By Yuliana Topazly, BuddyWith.
Over recent years, the world of work has seen enormous technological and social changes, which have forced some companies to adapt in order to attract and sustain much needed talent.
However, despite positive changes made in the political and legislative environments, a lot more still needs to be done to ensure flexibility and inclusivity is addressed in every workplace and integrated into the culture of the companies.
What do employees want?
Recent research conducted by Smarter Working Hub demonstrates the challenges: it found that 67% of employees wish they were offered flexible working; 56% of commuters feel stressed or flustered at least once a month, 66% of whom suffer this at least once a week; 70% of workers feel that offering flexible working makes a job more attractive to them and over half of people believe managers need to adapt their skills to manage a remote workforce. (Smarter Working Hub available from: https://www.powwownow.co.uk/smarter-working/guide-flexible-working-employers).
Recruitment and retention
According to Wasp Barcode’s annual State of Small Business Report, 50% of small businesses say hiring new employees is the top challenge they face. It’s the number one challenge for businesses with fewer than 499 employees, which is much more than traditionally-mentioned challenges, such as increasing profits and cashflow (http://www.waspbarcode.com/small-business-report).
The biggest benefit to businesses is that flexible working practices will help to recruit and retain experienced staff. Offering flexible hours widens the talent pool; currently only 6% of vacancies are advertised as flexible. Flexible practices also increase commitment and loyalty of staff members.
The parent trap
‘Parents’ represent a great pool of talent; however, they are ignored by many businesses, and therefore represent a missed opportunity. According to The Guardian: 40% of managers avoid hiring younger women to get around the issue and costs of maternity leave: ‘The cost of maternity leave is too high and women ‘aren’t as good at their jobs’ when they return’; according to a survey of 500 managers (https://www.theguardian.com/money/2014/aug/12/managers-avoid-hiring-younger-women-maternity-leave).
This tendency to overlook this segment can lead discrimination, including the notion that a woman returning from a maternity break is not fully committed to work and/or cannot keep up with workloads. With the ‘Pregnancy and Maternity Discrimination’ Act in place, this has partly helped parents in work but has also somewhat contributed to the avoidance of employing this workforce pool. The exception being ‘women in tech’. It is a shame that there seems to be a lack of information sharing, training and support for businesses in this space. There are many ways small businesses can engage and encourage this hidden talent to work for and with them, as well as encouraging women to go back to work after having children.
How flexible working… works
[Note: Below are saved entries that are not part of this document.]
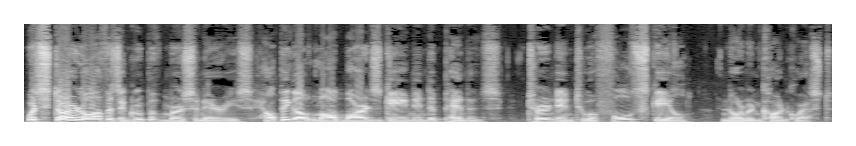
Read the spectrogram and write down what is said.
What started off as a group of mercenaries helping out Lombards gain independence turned into a full scale Norman conquest.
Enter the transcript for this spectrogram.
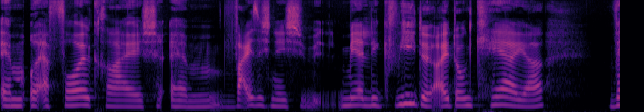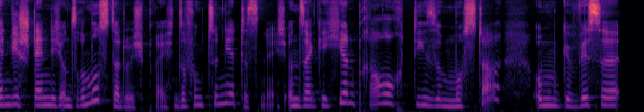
ähm, erfolgreich, ähm, weiß ich nicht, mehr liquide, I don't care, ja, wenn wir ständig unsere Muster durchbrechen. So funktioniert das nicht. Unser Gehirn braucht diese Muster, um gewisse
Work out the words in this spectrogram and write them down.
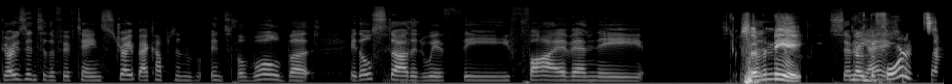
goes into the 15, straight back up into the, into the wall. But it all started with the 5 and the 78. 78. No, the four. and the seven-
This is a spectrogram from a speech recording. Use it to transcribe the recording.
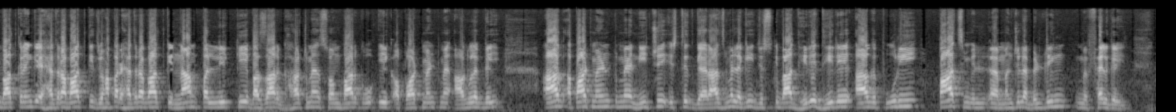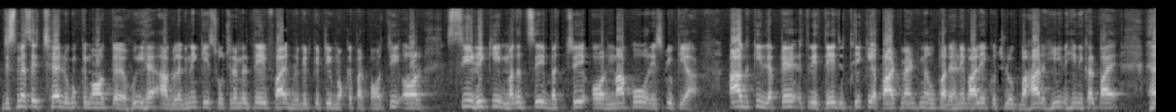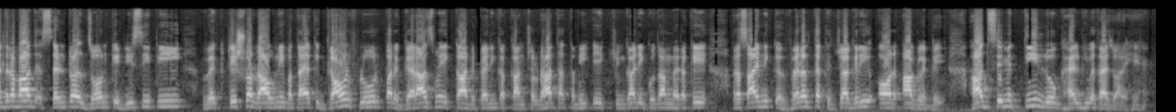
बात करेंगे हैदराबाद की, जहाँ पर हैदराबाद के नामपल्ली के बाज़ार घाट में सोमवार को एक अपार्टमेंट में आग लग गई। आग अपार्टमेंट में नीचे स्थित गैराज में लगी, जिसके बाद धीरे धीरे आग पूरी पाँच मंजिला बिल्डिंग में फैल गई, जिसमें से छह लोगों की मौत हुई है। आग लगने की सूचना मिलते ही फायर ब्रिगेड की टीम मौके पर पहुँची और सीढ़ी की मदद से बच्चे और माँ को रेस्क्यू किया। आग की लपटें इतनी तेज थी कि अपार्टमेंट में ऊपर रहने वाले कुछ लोग बाहर ही नहीं निकल पाए। हैदराबाद सेंट्रल जोन के डीसीपी वेंकटेश्वर राव ने बताया कि ग्राउंड फ्लोर पर गैराज में एक कार रिपेयरिंग का काम चल रहा था। तभी एक चिंगारी गोदाम में रखे रासायनिक वैरल तक जागरी और आग लग गई। हादसे में तीन लोग घायल भी बताए जा रहे हैं।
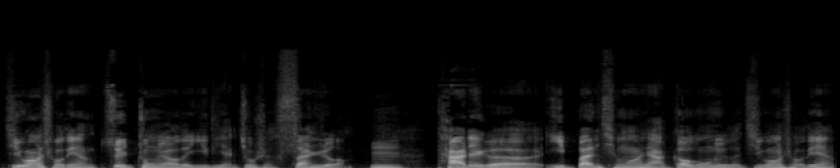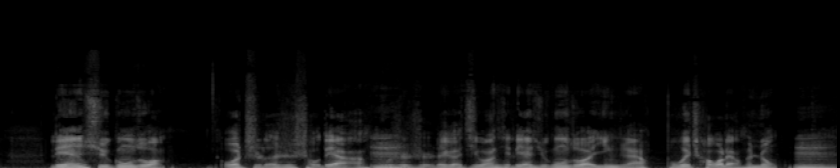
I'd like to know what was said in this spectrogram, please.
激光手电最重要的一点就是散热，嗯它这个一般情况下高功率的激光手电连续工作，我指的是手电啊，嗯不是指这个激光器，连续工作应该不会超过两分钟。嗯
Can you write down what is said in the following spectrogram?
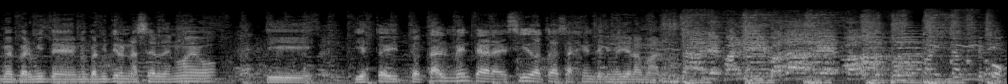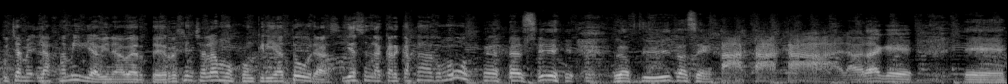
me, permite, me permitieron nacer de nuevo y, y estoy totalmente agradecido a toda esa gente que me dio la mano. Escúchame, la familia viene a verte, recién charlamos con criaturas y hacen la carcajada como vos. sí, los pibitos hacen ja, ja, ja. La verdad que eh,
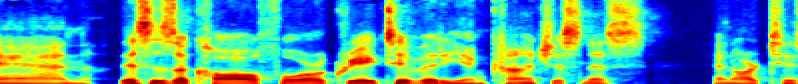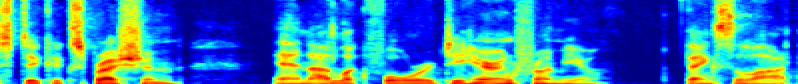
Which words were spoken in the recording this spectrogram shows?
And this is a call for creativity and consciousness and artistic expression. And I look forward to hearing from you. Thanks a lot.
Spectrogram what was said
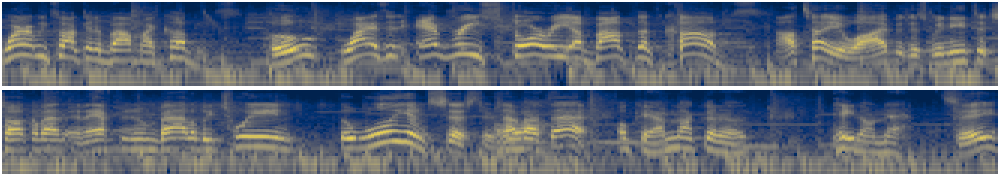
Why aren't we talking about my Cubbies? Who? Why isn't every story about the Cubs? I'll tell you why. Because we need to talk about an afternoon battle between the Williams sisters. How oh, wow. about that? Okay, I'm not gonna hate on that. See?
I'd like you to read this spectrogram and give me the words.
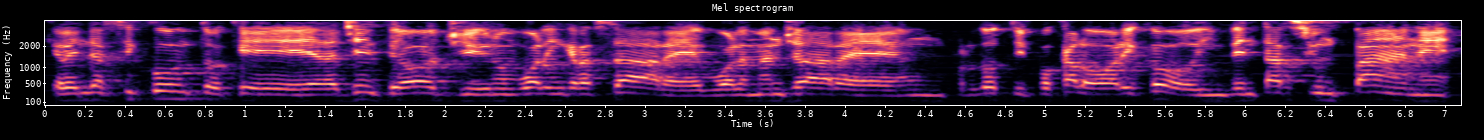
rendersi conto che la gente oggi non vuole ingrassare, vuole mangiare un prodotto ipocalorico, inventarsi un pane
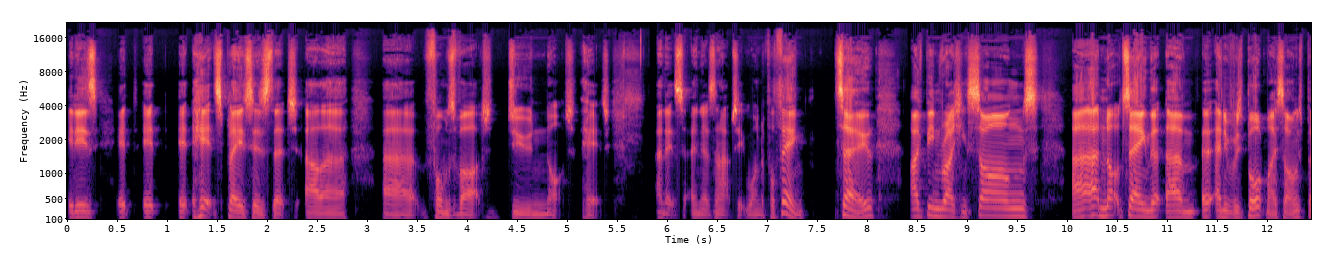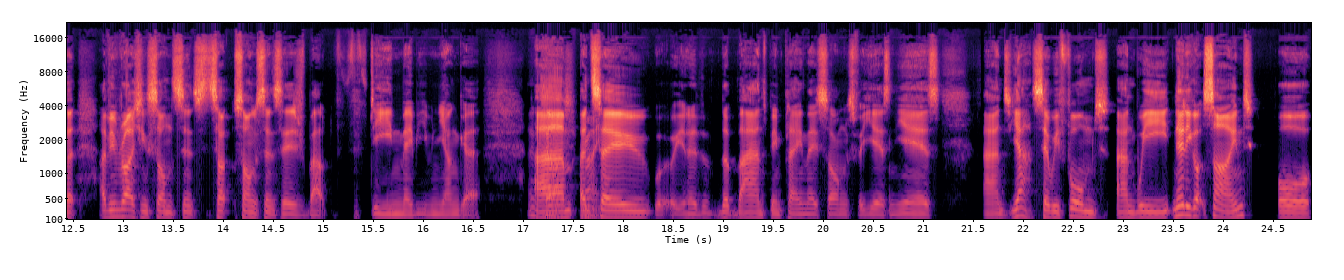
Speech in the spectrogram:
it is it it it hits places that other uh, forms of art do not hit and it's and it's an absolutely wonderful thing so I've been writing songs. Uh, not saying that um, anybody's bought my songs, but I've been writing songs since songs since the age of about fifteen, maybe even younger. Oh, um, and right. so you know the, the, band's been playing those songs for years and years. And yeah, so we formed and we nearly got signed or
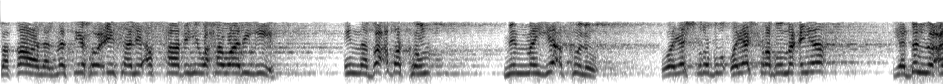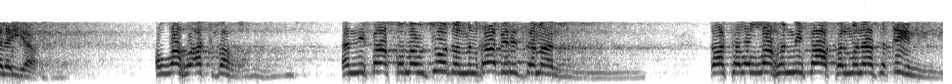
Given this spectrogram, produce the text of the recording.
فقال المسيح عيسى لأصحابه وحواريه إن بعضكم ممن يأكل ويشرب, ويشرب معي يدل علي. الله أكبر. النفاق موجود من غابر الزمان. قاتل الله النفاق والمنافقين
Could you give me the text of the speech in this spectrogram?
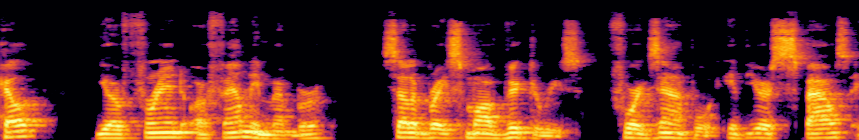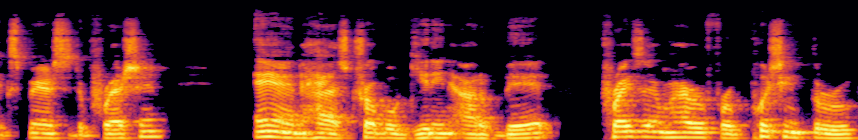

Flexible working is a way of working that is tailored to suit the employee’s needs, without compromising productivity, and is an alternative to traditional set working hours. It could include working from home, flexible start and finish times, job sharing and many other ways. Businesses should not view it as a challenge but rather an opportunity. According to the recent report by Breathing Space, it is likely to be the main way of working for more than 70% of employers by 2020. Every business needs to develop flexible working practices and understand how it can benefit their business and support their employees. It is about developing modern working practices to fit the needs of the 21st century employees (https://www.breathehr.com/breathingspace/what-is-flexible-working).
A Taskforce report highlights the benefits of flexible working for businesses, families, older workers, carers and a growing population who want a better balance between work and home life and, in the current business climate, there is an even stronger case for adapting flexible working practices. (http://www2.cipd.co.uk/NR/rdonlyres/F36B815C-ABAF-4A04-8842-639EA20E48BD/0/Flexible_working_Taskforce_report.pdf).
According to the Taskforce report, businesses using remote working are:
• Seeing falling absenteeism and higher retention, which leads to a reduction in costs.
• 65% of employers said flexible working practices had a positive effect on recruitment and retention thus saving on recruitment, induction and training costs.
• Businesses also reported increased productivity and greater loyalty amongst staff.
• 70% of employers noted some or significant improvement in employee relations.
According to the www.workingmums.co.uk Flexible Working Guide, flexible working practices increase flexibility for customers. In our increasingly global environment, with rising customer expectations of service levels and access to products, offering flexible working may well mean that you can adapt more effectively to your customers’ needs.
Unfortunately, a lot of businesses think it is just about part-time work and flexible hours. It is actually a lot more than that and can include:
• Working from home
• Job Sharing
• Shift Work
• Compressed Working Hours
• Annual Hours
• Career Breaks
Companies offering flexible working opportunities to all employees, irrespective of legal obligations, find that their employee engagement and satisfaction ratings are higher and they have a good reputation for balancing business and employee needs. (https://www.workingmums.co.uk/flexible-working-a-guide/).
It is time for businesses to realise the benefits of flexible working and look at introducing these practices in order to support growth and attract and retain the talent they need.
ABOUT THE AUTHOR
Yuliana Topazly is founder of BuddyWith.org.uk – a supportive community of parents and experts who are there to help each other, offer advice, and share experiences. See: www.BuddyWith.org.uk